INTRODUCTION: US FDA issued an advance notice of proposed rulemaking to reduce nicotine in cigarettes. To maximize the benefits of this potential standard, very low nicotine content (VLNC) cigarettes must be communicated in a way that does not result in misperceptions.
AIMS AND METHODS: Adults (n = 567 who smoke; n = 610 non-smokers) from an online platform were randomized to a control message previously associated with accurate addictiveness perceptions of VLNC cigarettes but health misperceptions or to one of five messages that also included messaging on nicotine morbidity effects or VLNC cigarettes morbidity or mortality effects. p value <.01 was significant.

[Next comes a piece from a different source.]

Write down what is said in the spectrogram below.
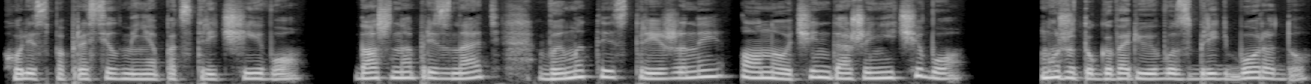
Холлис попросил меня подстричь его. Должна признать, вымытый стриженный он очень даже ничего. Может, уговорю его сбрить бороду,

RESULTS: In participants who smoke, perceived lung cancer risk (responses: 1, very little risk to 10, very high risk) if smoked VLNC cigarettes regularly was higher in conditions that communicated mortality effects of VLNC cigarettes compared to the control (7.12-7.18 vs. 5.97, p values < .01). In non-smokers, perceived lung cancer risk was higher in all five message conditions when compared with the control (7.58-8.22 vs. 6.35, p values < .01). Proportion who responded accurately (ie, False) to the statement Cigarettes with 95% less nicotine are safer than cigarettes with normal nicotine levels was higher in conditions describing VLNC morbidity or mortality effects when compared with the control in both participants who smoke (52.04-67.37% vs. 30.85%, p values < .01) and do not smoke (62.50-72.38% vs. 32.00%, p values < .01).
CONCLUSIONS: Messaging on mortality effects of VLNC cigarettes (ie, cigarettes with 95% less nicotine are as deadly as current cigarettes) was associated with more accurate perceptions of the health risks of VLNC cigarettes than the control; however, misperceptions remained in one-third of participants.
IMPLICATIONS: One approach to communicating a VLNC cigarette standard to the public is to include messaging on the mortality effects of VLNC cigarettes. However, further study and possible refinement of this message condition are recommended since approximately one-third of participants exposed to this message still perceived VLNC cigarettes to be safer than normal nicotine content cigarettes.
Bibliographical noteFunding Information:
Research reported in this publication was also supported by the National Institute on Drug Abuse of the NIH under award number U54 DA031659 (to DKH and ECD) and the National Institute On Minority Health And Health Disparities of the NIH under award number K01MD014795 (to DMC).
© 2022 The Author(s). Published by Oxford University Press on behalf of the Society for Research on Nicotine and Tobacco. All rights reserved.
- Behavior, Addictive
- Lung Neoplasms
- Nicotine/adverse effects
- Smoking Cessation/methods
- Tobacco Products/adverse effects
PubMed: MeSH publication types
- Research Support, Non-U.S. Gov't
- Randomized Controlled Trial
- Journal Article
- Research Support, N.I.H., Extramural